If Biden Truly Wants a More “Fair, Orderly, and Humane” Immigration System, He Needs to Do These 6 Things

Kica Matos Former Vice President, Initiatives // Erica Bryant Associate Director of Writing
Feb 04, 2022

The 2020 election brought much joy and relief to immigrant rights activists, many of whom worked around the clock to help defeat a president who made cruelty to immigrants a central tenet of his administration, and amplified the inhumanity of an immigration system that has been never been fair or just. But more than a year after President Biden’s inauguration, activists are reeling from the realization that much of the cruelty ingrained in our immigration system remains intact.
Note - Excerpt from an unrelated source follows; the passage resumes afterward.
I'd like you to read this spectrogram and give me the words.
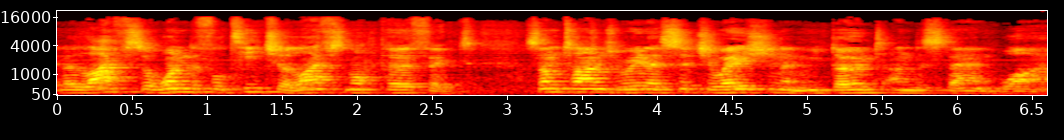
You know, life's a wonderful teacher, life's not perfect. Sometimes we're in a situation and we don't understand why.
Though the president has promised to build a “more fair, orderly, and humane” immigration system, the United States continues to endanger the lives of people seeking asylum, separate families through deportations, and expel migrants who have a right to seek humanitarian protections.
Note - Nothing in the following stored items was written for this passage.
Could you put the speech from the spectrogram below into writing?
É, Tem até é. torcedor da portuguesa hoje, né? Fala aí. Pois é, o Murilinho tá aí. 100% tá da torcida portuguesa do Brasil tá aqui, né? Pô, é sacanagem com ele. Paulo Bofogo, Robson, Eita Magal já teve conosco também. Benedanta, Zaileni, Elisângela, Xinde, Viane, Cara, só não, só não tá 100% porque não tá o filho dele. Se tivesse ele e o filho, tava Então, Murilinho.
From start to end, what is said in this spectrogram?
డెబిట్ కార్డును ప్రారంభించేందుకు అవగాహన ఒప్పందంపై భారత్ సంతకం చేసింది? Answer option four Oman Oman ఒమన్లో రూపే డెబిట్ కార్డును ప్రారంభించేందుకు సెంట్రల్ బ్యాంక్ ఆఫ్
But with these six key moves, the Biden administration can begin to steer us toward a system grounded in respect and dignity rather than punishment and dehumanization.
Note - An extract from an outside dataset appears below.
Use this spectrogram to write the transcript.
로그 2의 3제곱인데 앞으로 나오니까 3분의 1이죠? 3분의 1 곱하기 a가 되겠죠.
  1. Ending the notorious Migrant Protection Protocols (MPP). This policy forces people who are seeking asylum at the U.S. –Mexico border to remain in Mexico while the U.S. government considers their asylum requests, endangering people who have fled their homelands to seek safety. Forcing tens of thousands of people to await court proceedings in unsafe border camps is unlawful and inhumane. It is also a violation of U.S. refugee laws, treaty obligations, and the due process rights of people seeking asylum. Courts reinstated MPP after the Biden administration attempted to end the program last year. In a contradictory move, the administration then moved to expand MPP, something it was not mandated by the courts to do. The Biden administration maintains it is committed to ending the program eventually. It is essential that we develop a strategy that successfully ends this anti-asylum policy quickly and permanently.
  2. Providing lawyers to everyone in immigration proceedings. In criminal court, the law mandates that no one face trial and punishment without a government-funded attorney to protect their rights. In immigration court, people aren’t entitled to lawyers, even though permanent family separation and exile are among the harshest penalties a court can deliver. We need a federally funded universal legal defense service for people involved in immigration proceedings, modeled after the criminal federal public defender system. This idea has widespread, bipartisan support: two-thirds of people in the United States are in favor of government-funded attorneys for people facing deportation, and the administration has the legal authority to provide universal representation without Congressional action.
  3. Stopping accelerated and unfair deportation proceedings. The Biden administration has revived and accelerated “Rocket Dockets”—courts that give asylum-seeking families in select cities less than a year to defend their right to stay in the United States. This arbitrary timeline discounts the fact that asylum cases can take years to resolve fairly. Families must secure hard-to-obtain evidence from countries they fled, sometimes with just the clothes on their backs. This takes time, even for highly trained lawyers. Fairness should be the priority in immigration court, not speed.
  4. Eradicating racism in the immigration system. Last year’s images of Black migrants being whipped by United States border patrol officers on horseback offered a searing illustration of the United States immigration system’s fundamental brutality toward Black immigrants. Mass deportations of Haitian people in the wake of a devastating earthquake in Haiti offer further evidence of inhumane treatment. True immigration reform should repair harm done by past and current racist policies and sever the links between immigration enforcement and racist criminal legal system policies and practices that leave Black people more likely to be stopped, searched, and arrested by police, putting them in a pipeline to deportation. The administration should create a clear plan to eliminate policies and practices that continue to support a racist system.
  5. Ending civil detention for adults and children in immigration proceedings. Beyond the government's own reports showing that locking people in immigration detention facilities is manifestly inhumane, decades of research shows that detaining people in prison-like conditions is not necessary to ensure that they show up in immigration court. The United States should end civil detention and invest those resources in providing attorneys to people facing deportation.
  6. Ending Title 42 expulsions. The Trump administration exploited a little-known provision of U.S. health law to deny people the right to ask for asylum protection during the pandemic. The Biden administration has continued to use Title 42 to expel people seeking asylum, even as nearly 11 million people cross the southern border through ports of entry each month. No public health rationale supports the cruel misuse of this law. We need to put an end to unjust deportations of asylum seekers. People seeking protection deserve due process and respect.

President Biden has a choice to make. Will he continue to defend and uphold the Trump administration’s most cruel and dangerous immigration policies, or will he honor his word and finally deliver long-needed reforms? To those who supported his candidacy with hopeful hearts, the path is clear. We need Biden to use this historic opportunity to break free from decades of inhumane policy and deliver an immigration system grounded in respect and dignity for all.